- The main source of FA is emission from building and furnishing materials, notably wood and wood-based products. Other products that release FA include those with fungicides, paints, consumer products, cosmetics, electrical equipment, and tobacco. Reported mean indoor concentrations of FA generally lie in the range of 0.005 to 0.1 mg/m3 with some higher concentrations in new or renovated housing, e.g. A number of European projects reported mean exposure concentrations in homes (sampling time: 1–7 days), generally as less than 0.05 mg/m3. Concentrations of FA measured in public buildings in Europe generally lie below those measured in homes (0.025 mg/m3). Outdoor concentrations fall below 0.01 mg/m3 in European cities.

Metabolism, distribution in the body, and retention in the nasal cavity

- The metabolism of FA is so fast that 0.5 mg/m3 exposure does not increase urinary formate excretion; further, FA does not accumulate in the blood after intravenous administration to animals (cats, dogs, and monkeys). It appears unlikely that inhaled FA reaches internal organs after portal of entry. Retention of FA in the moist layers covering the nasal mucosa, i.e. regions of the upper respiratory tract, exceeds 90–95% in rodents and primates owing to its high solubility in water and reactivity.

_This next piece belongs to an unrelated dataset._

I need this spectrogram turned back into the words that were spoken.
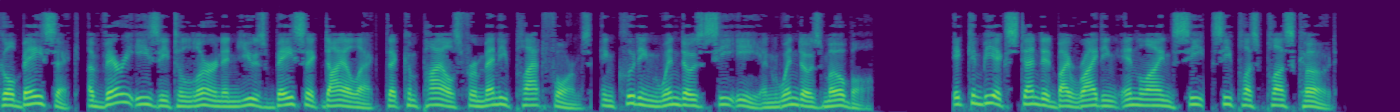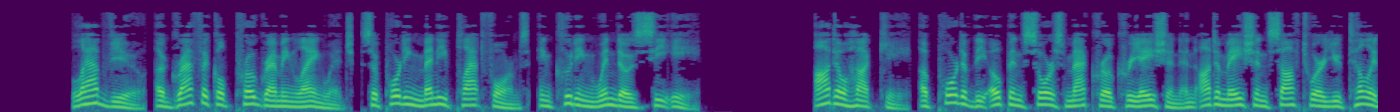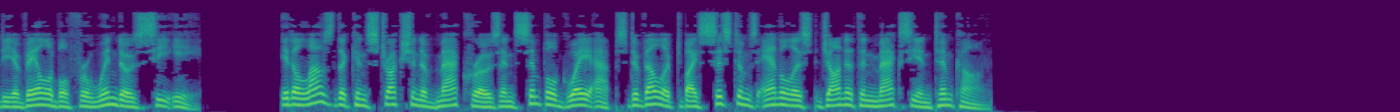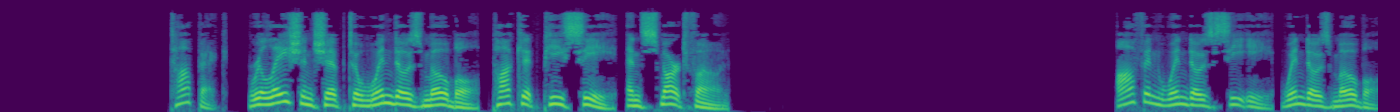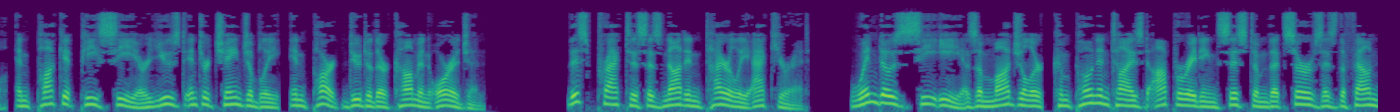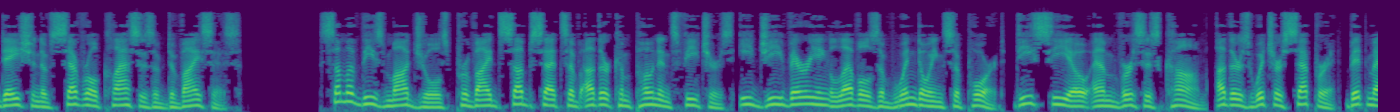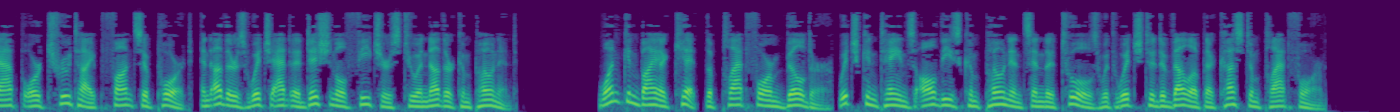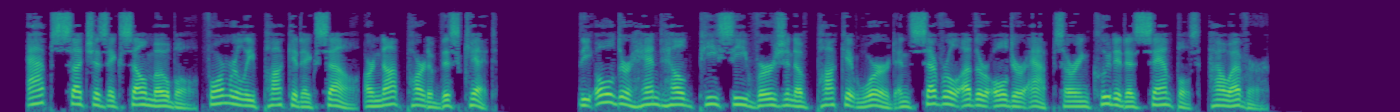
GLBasic, a very easy to learn and use basic dialect that compiles for many platforms, including Windows CE and Windows Mobile. It can be extended by writing inline C, C++ code. LabVIEW, a graphical programming language, supporting many platforms, including Windows CE. AutoHotkey, a port of the open-source macro creation and automation software utility available for Windows CE. It allows the construction of macros and simple GUI apps developed by systems analyst Jonathan Maxian Timkong. Relationship to Windows Mobile, Pocket PC, and smartphone Often Windows CE, Windows Mobile, and Pocket PC are used interchangeably, in part due to their common origin. This practice is not entirely accurate. Windows CE is a modular, componentized operating system that serves as the foundation of several classes of devices. Some of these modules provide subsets of other components features e.g. varying levels of windowing support, DCOM versus COM, others which are separate bitmap or TrueType font support, and others which add additional features to another component. One can buy a kit the platform builder which contains all these components and the tools with which to develop a custom platform. Apps such as Excel Mobile formerly Pocket Excel are not part of this kit. The older handheld PC version of Pocket Word and several other older apps are included as samples, however.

Chemosensory perception/sensory irritation

- A large variety of odour thresholds has been reported for FA from 0.05 to 0.5 mg/m3. It is considered, that a significant fraction of the population perceives FA at or below 0.1 mg/m3 without interfering background. Formaldehyde stimulates not only to the sense of smell, but also the chemesthetic sense, i.e., the capacity to feel chemicals. Humans exposed to the vapour have long noted eye and nasal irritation. Such responses occur principally via stimulation of the trigeminal nerve. Formaldehyde has a detectable odour at all the concentrations of interest for chemesthesis. Thus, the odour interferes with judgment of those concentrations, i.e. difficulty of separating the integrated input of the odour and sensory irritation.

Threshold for sensory irritation:

- In general, the eyes are considered to be more sensitive to chemesthesis than the upper airways. Threshold values for sensory irritation have been suggested from 0.25– 0.35 mg/m3 to 1.2 mg/m3.

Human exposure studies:

- The exposure of asthmatics to FA and grass pollen or dust mites at indoor air concentrations does not indicate exacerbation of the lung function.

Epidemiological studies in children and adults:

- After a detailed analysis of the conflicting results reported by Ezratty et al 2007 and Casset et al 2006 the authors concluded that exposure of asthmatics to formaldehyde would not lead to an exacerbation of the lung function. They also reviewed case control and cross sectional studies that had suggested a possible association of low formaldehyde concentrations and asthma. By taking into consideration the complex exposure situations and potential confounding factors, they concluded that at exposures <100 ppb such associations between children and adults in homes and schools have generally not been convincing mainly due confounding factors and susceptibility of the findings to chance effects. Furthermore, they did not identify major differences between children, adults, and asthmatic.

Applicant's summary and conclusion